  • It is fascinating to think about the changing role of Music Director. If the MD doesn’t live in the community and swoops in for concerts (the case with most part-time orchestras), how is the organization to inspire public interest and attendance? By focusing on the music (which is decidedly a – if not the – major factor in purchasing decisions) and the players, who hopefully are invested in the success of the organization and its particular community. If the need is for artistic vision and curation, could that be accomplished by rotation a la the Adelaide Festival? Or by committee a la Orpheus? This feels a little bit heretical but it raises a good and important question about resource allocation.

  • Gerard Gibbs says:

    the largest part of the audience comes to hear a particular work or composer, regardless of who might be performing it.

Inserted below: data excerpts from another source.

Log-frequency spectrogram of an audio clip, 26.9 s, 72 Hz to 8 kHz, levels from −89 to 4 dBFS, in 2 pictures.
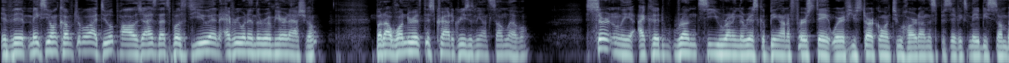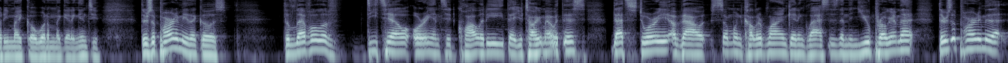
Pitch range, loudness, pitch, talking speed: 130-160 Hz, -19 LUFS, 145 Hz, 230 wpm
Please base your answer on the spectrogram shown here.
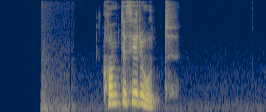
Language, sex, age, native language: Icelandic, female, 50-59, Icelandic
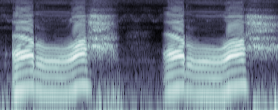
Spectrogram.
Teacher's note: sifat ha itu yang paling mencolok adalah sifat hamasnya yaitu mengalir n nafas ketika kita membacanya arah arah kemudian dan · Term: sifat hamsnya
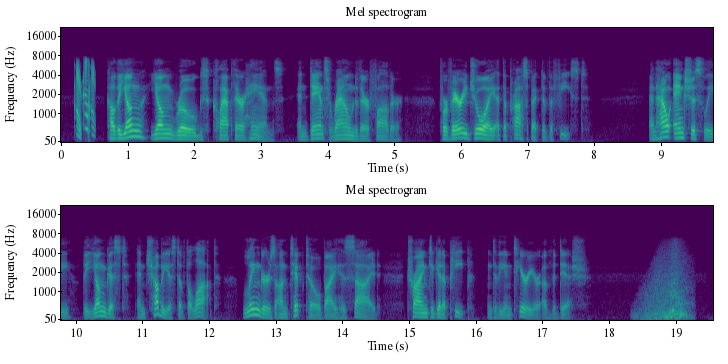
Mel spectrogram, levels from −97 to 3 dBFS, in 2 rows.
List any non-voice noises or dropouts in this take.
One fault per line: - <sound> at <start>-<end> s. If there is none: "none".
- chirp at 0.2-0.5 s
- whoosh at 18.3-19.3 s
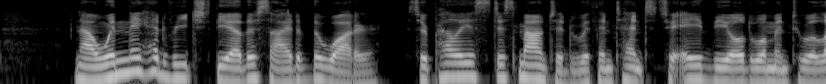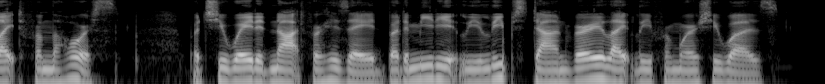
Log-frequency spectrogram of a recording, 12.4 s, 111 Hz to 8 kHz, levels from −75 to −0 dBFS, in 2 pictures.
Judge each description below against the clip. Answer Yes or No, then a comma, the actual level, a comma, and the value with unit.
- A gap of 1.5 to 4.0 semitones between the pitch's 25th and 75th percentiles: Yes, average, 3.5 semitones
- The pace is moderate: No, fast, 215 wpm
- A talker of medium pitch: No, low, 125 Hz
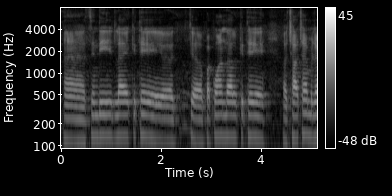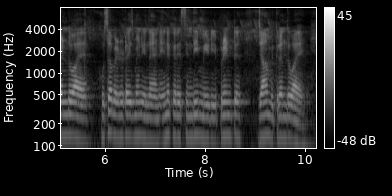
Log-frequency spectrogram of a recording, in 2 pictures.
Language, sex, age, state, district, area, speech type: Sindhi, male, 45-60, Maharashtra, Mumbai Suburban, urban, spontaneous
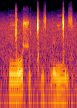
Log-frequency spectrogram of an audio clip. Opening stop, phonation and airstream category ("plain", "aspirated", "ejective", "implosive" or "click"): click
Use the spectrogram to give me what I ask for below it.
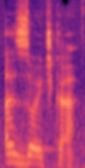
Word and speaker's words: Azoychka: It's called Azoychka, and it's a woman's name and it has a lot of consonants but easy to pronounce once you just follow the letters.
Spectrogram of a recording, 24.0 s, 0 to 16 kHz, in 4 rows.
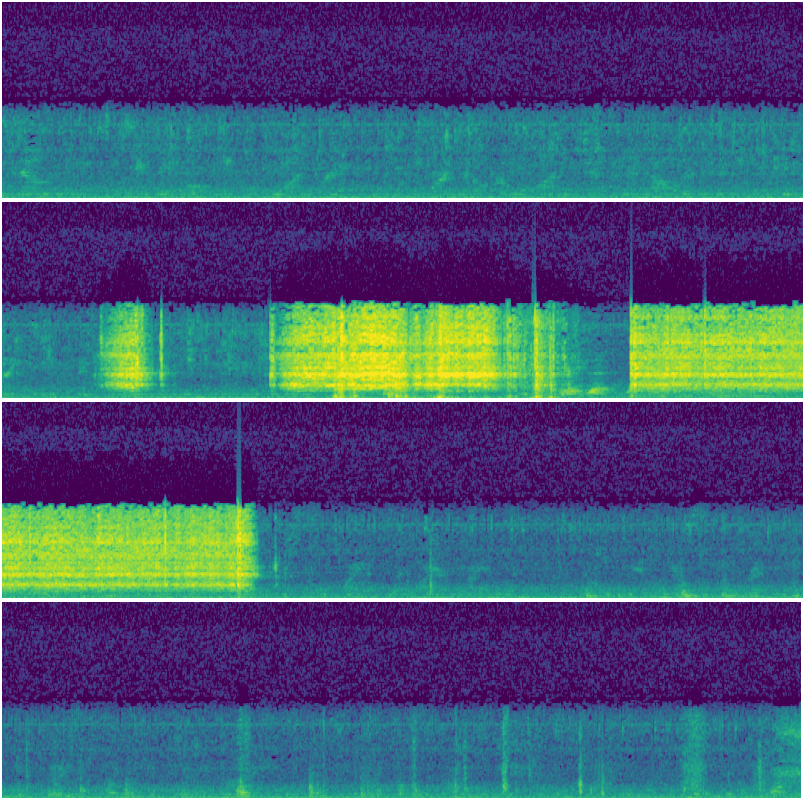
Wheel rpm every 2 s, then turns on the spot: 0, 0, 0, 10, 70, 80, 90, 0, 0, 0, 0, 0.
none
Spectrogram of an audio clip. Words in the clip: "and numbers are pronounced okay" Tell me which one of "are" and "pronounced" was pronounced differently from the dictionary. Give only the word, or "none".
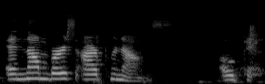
none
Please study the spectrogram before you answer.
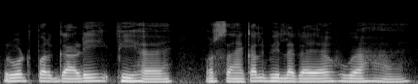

    I don’t believe this statement would stand up to scrutiny as being universally applicable. It may be possible in a city such as London that where one would have a number of ‘institutional’ orchestras playing Panufnik Symphony No. 9. But go to the Midwestern United States and consider the choice of hearing the Chicago Symphony Orchestra playing Brahms fourth symphony or the orchestra of neighboring Valparaiso, Indiana. Does a visitor to New York decide not to go to the Metropolitan Museum if there is no Van Gogh exhibit?
    But on the other hand it’s true that with most people, making a decision to attend even a CSO concert involves the matter of repertoire. I may not go to hear the CSO if they are playing Panufnik Symphony No. 9 the same way they would play Mahler or Brahms.

  • Carlos says:

    “…what is the point of paying a supposedly famous maestro as much as an entire orchestra. Might this not be a turning point for orchestras in the 21st century?”
    Excellent question! In the opera audience, most people don’t attend a performance because of the conductor and don’t really care who the conductor is. The important factors are the opera being performed and the musicians (singers, chorus, orchestra).

  • Harrison Boyle says:

    It is certainly true for me that composer is the FIRST choice, then the performer. If the repertoire is not of interest to me, it can’t possibly matter who is playing it.
    This, by the way, is a mistake that ballet companies ALWAYS make – you can search their materials high and low and almost never will you find who the composer is. It must be an ego problem that choreographer comes first, but not to list the composer at all, and to expect you may guess who it is from a cryptic title given the ballet, is a mistake which has doubtless contributed to the decline of ballet. Put another way – I wouldn’t care if Nijinsky had risen from the grave – if he was only going to gyrate about to some nattering Vivaldi left-overs, I’d stay home.

  • Maria Etzel says:

    I´m always interested in knowing who is conducting. I don´t chose concerts based on programme alone. Who is conducting for me is very important as well as who is playing. When chosing a concert first comes the conductor, then the ensemble and lastly the music.
    If I had to chose between a modern music conducted by a favourite conductor as opposed to a war horse by an unknown one, I´d choose the former.
    When at my home town, I go to concerts every week given by the local orchestra, irrespective of what they are playing or who is conducting. The orchestra is very good, so I´m lucky in this respect and there is no other option. But I always know who is the conductor and if unknown, there is the internet to look at his profile. But, I agree, people go for the music and I consider myself an exception.